people pictures, landscape and travel photography.
Other Film Products
In addition to color print and transparency films, several other types
of products were recently announced. Studio photographers will certainly
appreciate Fuji's new FP series of peel-apart Instant Film including
the FP-100C, a color film that incorporates a great deal of new grain
and color technology. Fuji's tech notes indicate that this product
will produce "superb quality prints with little to no gradation
imbalance from highlights to shadows" while offering "improved
reciprocity and lightfast characteristics, and reduced color variations."
The new FP line also includes black and white films: FP-100B Super (ISO
100) and FP-3000B Super Speedy (EI 3200). Both promise rich gradation
and high resolution plus high stability.
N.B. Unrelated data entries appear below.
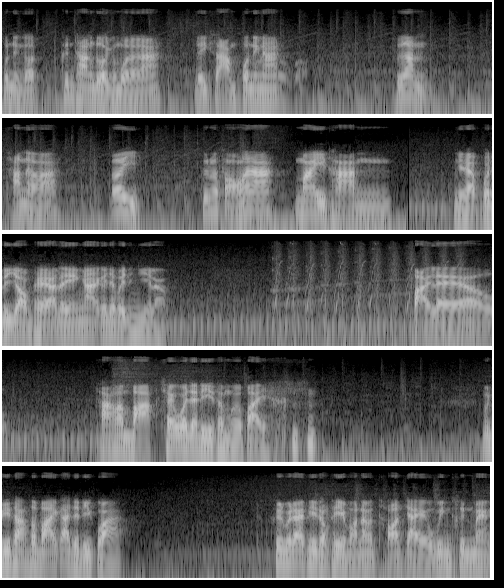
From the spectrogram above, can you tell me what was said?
คนหนึ่งก็ขึ้นทางโดดกันหมดแล้วนะ เหลืออีกสามคนเองนะ เพื่อน ทันเหรอ เฮ้ย ขึ้นมาสองแล้วนะ ไม่ทัน นี่แหละคนที่ยอมแพ้อะไรง่ายๆก็จะเป็นอย่างนี้แล้วไปแล้ว ทางลำบากใช่ว่าจะดีเสมอไปบางทีทางสบายก็อาจจะดีกว่า ขึ้นไม่ได้ทีสองทีหมอนั่นมันท้อใจวิ่งขึ้นแม่ง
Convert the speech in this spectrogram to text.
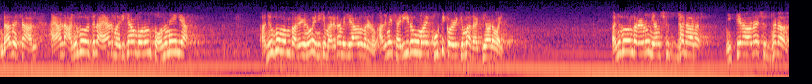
എന്താന്ന് വെച്ചാൽ അയാളുടെ അനുഭവത്തിൽ അയാൾ മരിക്കാൻ പോകണമെന്ന് തോന്നണേയില്ല അനുഭവം പറയണു എനിക്ക് മരണമില്ല എന്ന് പറയണു അതിനെ ശരീരവുമായി കൂട്ടിക്കുഴയ്ക്കുമ്പോൾ അത് അജ്ഞാനമായി. അനുഭവം പറയണു ഞാൻ ശുദ്ധനാണ്. നിത്യനാണ് ശുദ്ധനാണ്.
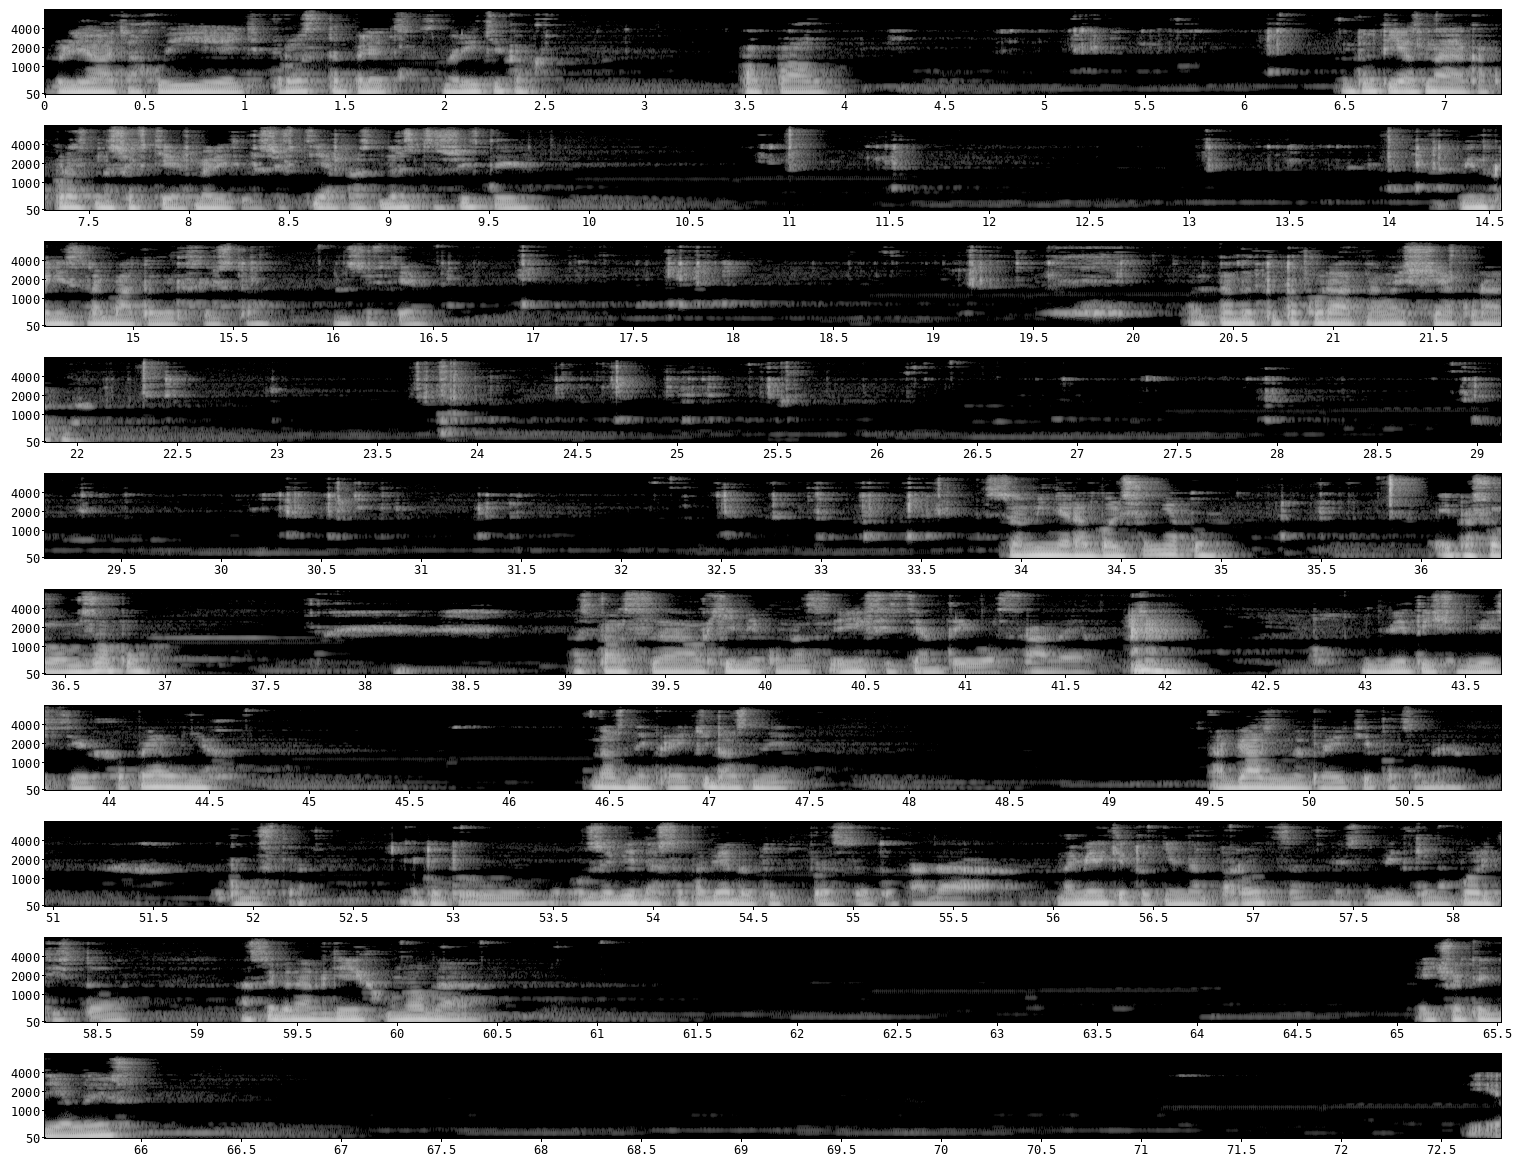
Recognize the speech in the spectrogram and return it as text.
Блять, охуеть. Просто, блять, смотрите, как попал. Тут я знаю, как просто на шифте. Смотрите, на шифте. Просто держите шифт и... Винка не срабатывает, если что, на шифте. Вот надо тут аккуратно, вообще аккуратно. Все, минера больше нету. И пошел он в жопу. Остался алхимик у нас и ассистенты его сраные. 2200 хп у них. Должны пройти, должны. Обязаны пройти, пацаны. Потому что тут уже видно, что победа тут просто тут надо... На минке тут не надо бороться. Если минки напоритесь, то особенно где их много, И что ты делаешь?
The fast film develops in just
15 seconds, while the slow film was designed for excellent results in
varied lighting conditions and during exposures as long as 10 seconds.
While the black and white Fuji
Neopan 100 ACROS is not a new film, it will finally be available in a
4x5 QuickLoad format version that large format photographers have been
eagerly awaiting for some time. This "slow" film offers ultrahigh
image quality, rich gradation, outstanding sharpness, excellent reciprocity
characteristics in long exposures, and can be processed with a broad variety
of developers and fixers.
Although we do not generally cover single-use cameras, a couple of new
products are worth noting. Konica's Film-In Super Wide camera--with
award-winning Centuria Super 800 film--employs a 17mm lens for a
super wide angle of view. Its flash unit was designed for good results
with subjects as close as 16", allowing for tight close-ups and
even for self-portraits.
During the PMA Show, Kodak's new Plus Digital 35mm camera attracted
a lot of interest. (It costs about $10.) This is basically a Max HQ model,
with a 30mm, two-element aspheric lens, and flash. Also, it comes loaded
with Max 800 film. The "twist" is a unique coding system that
ensures that customers automatically receive a Picture CD of all images--at
no additional charge--when they purchase the Kodak premium printing
service. This approach is intended to interest more snapshooters in digital
imaging, in a simple and economical manner. Each Picture CD includes free
software that allows the consumer to zoom and crop, remove redeye, and
send images by e-mail in an uncomplicated and quick manner.